■ Record excerpts ■

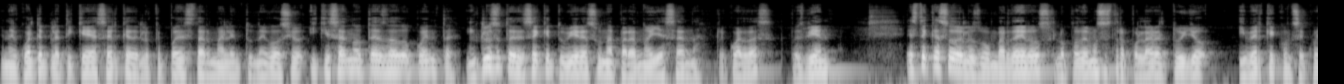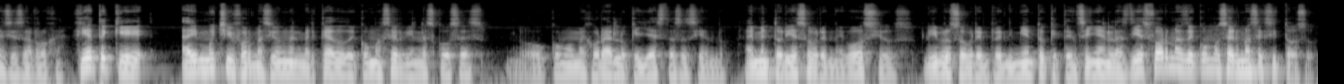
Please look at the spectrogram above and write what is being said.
en el cual te platiqué acerca de lo que puede estar mal en tu negocio y quizá no te has dado cuenta. Incluso te deseé que tuvieras una paranoia sana, ¿recuerdas? Pues bien, este caso de los bombarderos lo podemos extrapolar al tuyo y ver qué consecuencias arroja. Fíjate que hay mucha información en el mercado de cómo hacer bien las cosas o cómo mejorar lo que ya estás haciendo. Hay mentorías sobre negocios, libros sobre emprendimiento que te enseñan las 10 formas de cómo ser más exitoso,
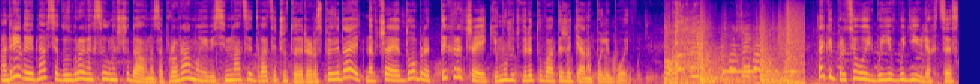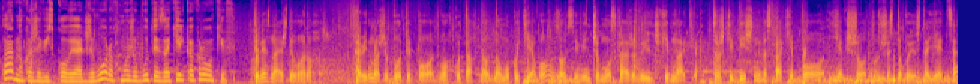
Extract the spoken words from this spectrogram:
Андрій доєднався до збройних сил нещодавно за програмою 1824. Розповідають, навчає добре тих речей, які можуть врятувати життя на полі бою. Так відпрацьовують бої в будівлях. Це складно, каже військовий, адже ворог може бути за кілька кроків. Ти не знаєш, де ворог. А він може бути по двох кутах на одному куті або зовсім в іншому, скажімо, в іншій кімнаті. Трошки більше небезпеки, бо якщо тут щось з тобою стається,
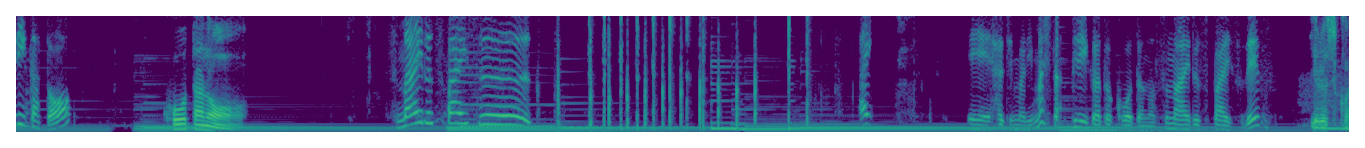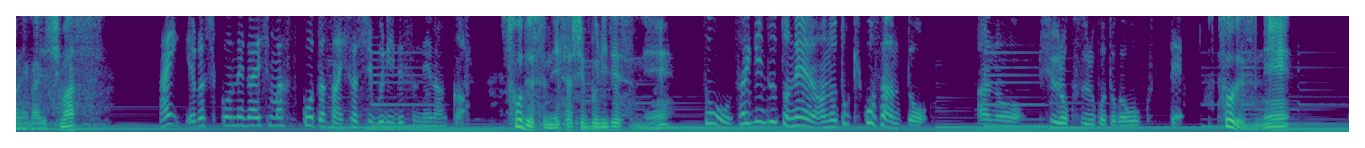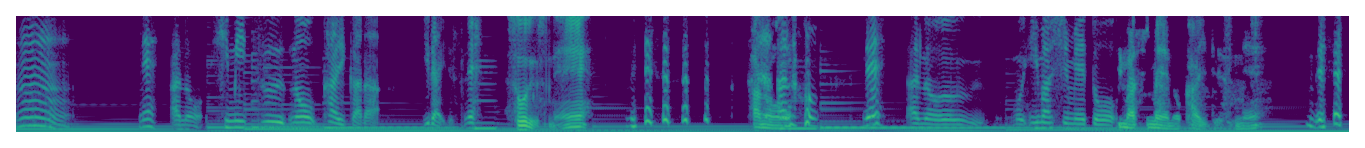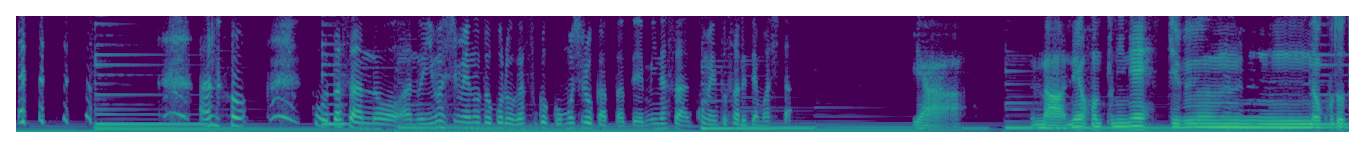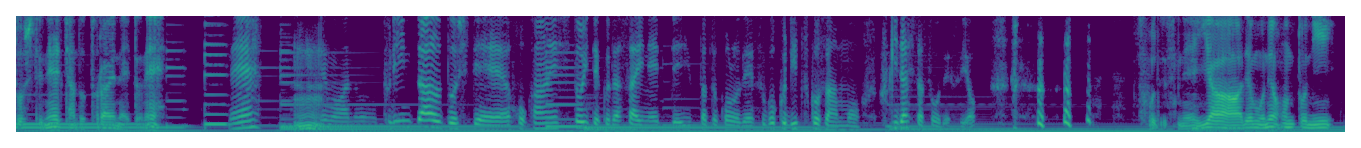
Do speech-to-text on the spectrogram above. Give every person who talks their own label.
Speaker 1: ピリカと
Speaker 2: コータの
Speaker 1: スマイルスパイス。はい、えー、始まりました。ピリカとコータのスマイルスパイスです。
Speaker 2: よろしくお願いします。
Speaker 1: はい。よろしくお願いします。コータさん久しぶりですねなんか。
Speaker 2: そうですね、久しぶりですね。
Speaker 1: そう。最近ずっとねあの時子さんとあの収録することが多くって。
Speaker 2: そうですね。
Speaker 1: うんねあの秘密の回から以来ですね
Speaker 2: そうですね。あの、
Speaker 1: あのねあのもう戒めと
Speaker 2: 戒めの回ですね。
Speaker 1: ね あのこうたさんのあの戒めのところがすごく面白かったって皆さんコメントされてました。
Speaker 2: いやー、まあね、本当にね、自分のこととしてね、ちゃんと捉えないとね。
Speaker 1: ね、
Speaker 2: うん。
Speaker 1: でもあのプリントアウトして保管しといてくださいねって言ったところですごく律子さんも吹き出したそうですよ。
Speaker 2: そうですね。いやー、でもね、本当に、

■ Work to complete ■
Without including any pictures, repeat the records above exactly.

■ Solution to this exercise ■
Please look at the spectrogram above and write what is being said.
en el cual te platiqué acerca de lo que puede estar mal en tu negocio y quizá no te has dado cuenta. Incluso te deseé que tuvieras una paranoia sana, ¿recuerdas? Pues bien, este caso de los bombarderos lo podemos extrapolar al tuyo y ver qué consecuencias arroja. Fíjate que hay mucha información en el mercado de cómo hacer bien las cosas o cómo mejorar lo que ya estás haciendo. Hay mentorías sobre negocios, libros sobre emprendimiento que te enseñan las 10 formas de cómo ser más exitoso,
Extract the spoken words from this spectrogram:
Андрій доєднався до збройних сил нещодавно за програмою 1824. Розповідають, навчає добре тих речей, які можуть врятувати життя на полі бою. Так відпрацьовують бої в будівлях. Це складно, каже військовий, адже ворог може бути за кілька кроків. Ти не знаєш, де ворог. А він може бути по двох кутах на одному куті або зовсім в іншому, скажімо, в іншій кімнаті. Трошки більше небезпеки, бо якщо тут щось з тобою стається,
Do speech-to-text on the spectrogram above. Give every person who talks their own label.
Speaker 1: ピリカと
Speaker 2: コータの
Speaker 1: スマイルスパイス。はい、えー、始まりました。ピリカとコータのスマイルスパイスです。
Speaker 2: よろしくお願いします。
Speaker 1: はい。よろしくお願いします。コータさん久しぶりですねなんか。
Speaker 2: そうですね、久しぶりですね。
Speaker 1: そう。最近ずっとねあの時子さんとあの収録することが多くって。
Speaker 2: そうですね。
Speaker 1: うんねあの秘密の回から以来ですね
Speaker 2: そうですね。あの、
Speaker 1: あのねあのもう戒めと
Speaker 2: 戒めの回ですね。
Speaker 1: ね あのこうたさんのあの戒めのところがすごく面白かったって皆さんコメントされてました。
Speaker 2: いやー、まあね、本当にね、自分のこととしてね、ちゃんと捉えないとね。
Speaker 1: ね、
Speaker 2: うん。
Speaker 1: でもあのプリントアウトして保管しといてくださいねって言ったところですごく律子さんも吹き出したそうですよ。
Speaker 2: そうですね。いやー、でもね、本当に、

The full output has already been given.